= Extracted records =
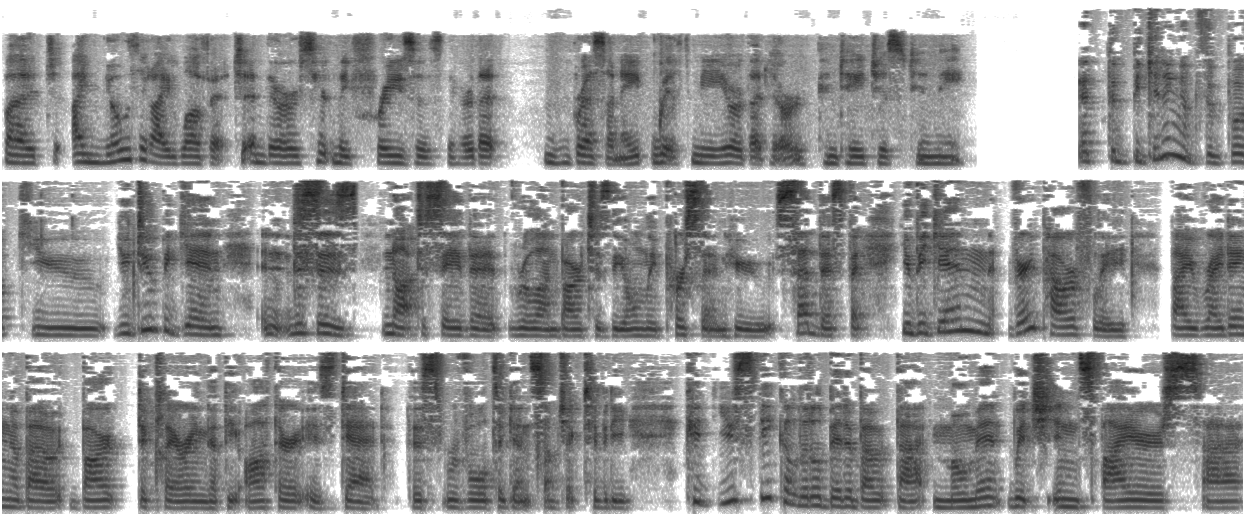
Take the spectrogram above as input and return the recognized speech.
But I know that I love it, and there are certainly phrases there that resonate with me or that are contagious to me at the beginning of the book, you you do begin, and this is not to say that Roland Barthes is the only person who said this, but you begin very powerfully by writing about Barthes declaring that the author is dead. This revolt against subjectivity. Could you speak a little bit about that moment, which inspires uh,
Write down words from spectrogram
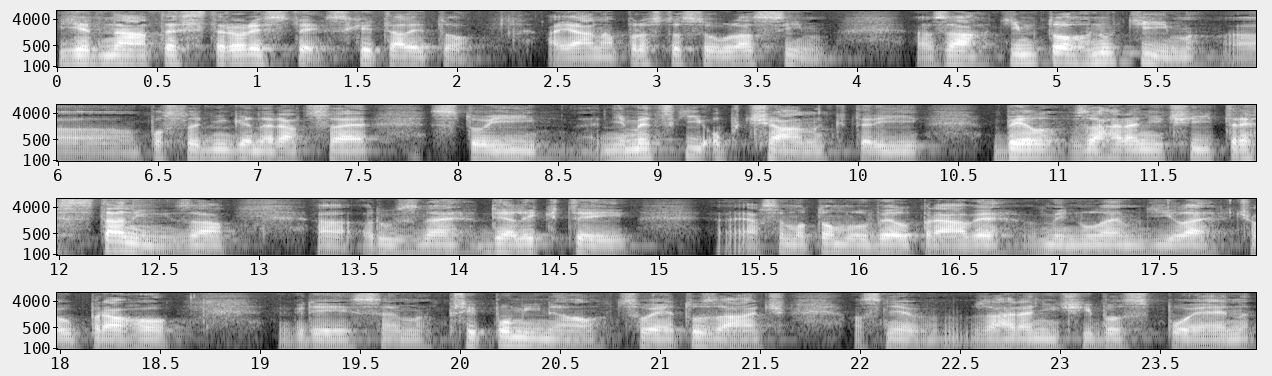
jednáte s teroristy, schytali to. A já naprosto souhlasím. Za tímto hnutím eh, poslední generace stojí německý občan, který byl v zahraničí trestaný za eh, různé delikty. Já jsem o tom mluvil právě v minulém díle Čau Praho, kdy jsem připomínal, co je to záč. Vlastně v zahraničí byl spojen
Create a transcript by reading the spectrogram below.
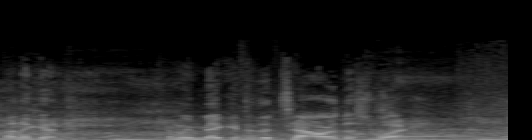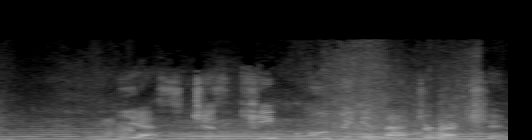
Hunnigan, can we make it to the tower this way? Yes, just keep moving in that direction.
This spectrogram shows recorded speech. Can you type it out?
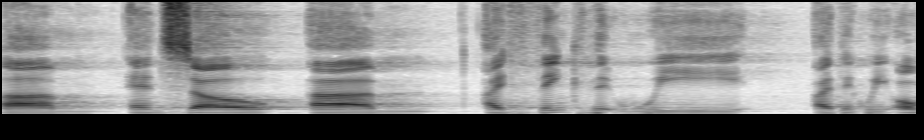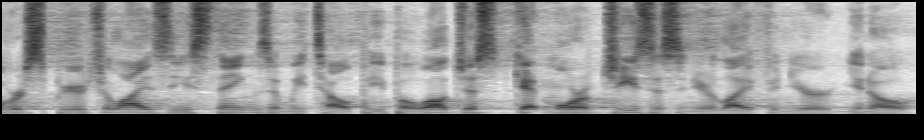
um, and so um, I think that we I think we over spiritualize these things and we tell people, well, just get more of Jesus in your life and your, you know,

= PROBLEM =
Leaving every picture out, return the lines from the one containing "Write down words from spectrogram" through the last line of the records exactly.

= RESPONSE BOX =
Write down words from spectrogram
jednáte s teroristy, schytali to. A já naprosto souhlasím. Za tímto hnutím eh, poslední generace stojí německý občan, který byl v zahraničí trestaný za eh, různé delikty. Já jsem o tom mluvil právě v minulém díle Čau Praho, kdy jsem připomínal, co je to záč. Vlastně v zahraničí byl spojen
Create a transcript by reading the spectrogram below.
Hunnigan, can we make it to the tower this way? Yes, just keep moving in that direction.
This spectrogram shows recorded speech. Can you type it out?
um, and so um, I think that we I think we over spiritualize these things and we tell people, well, just get more of Jesus in your life and your, you know,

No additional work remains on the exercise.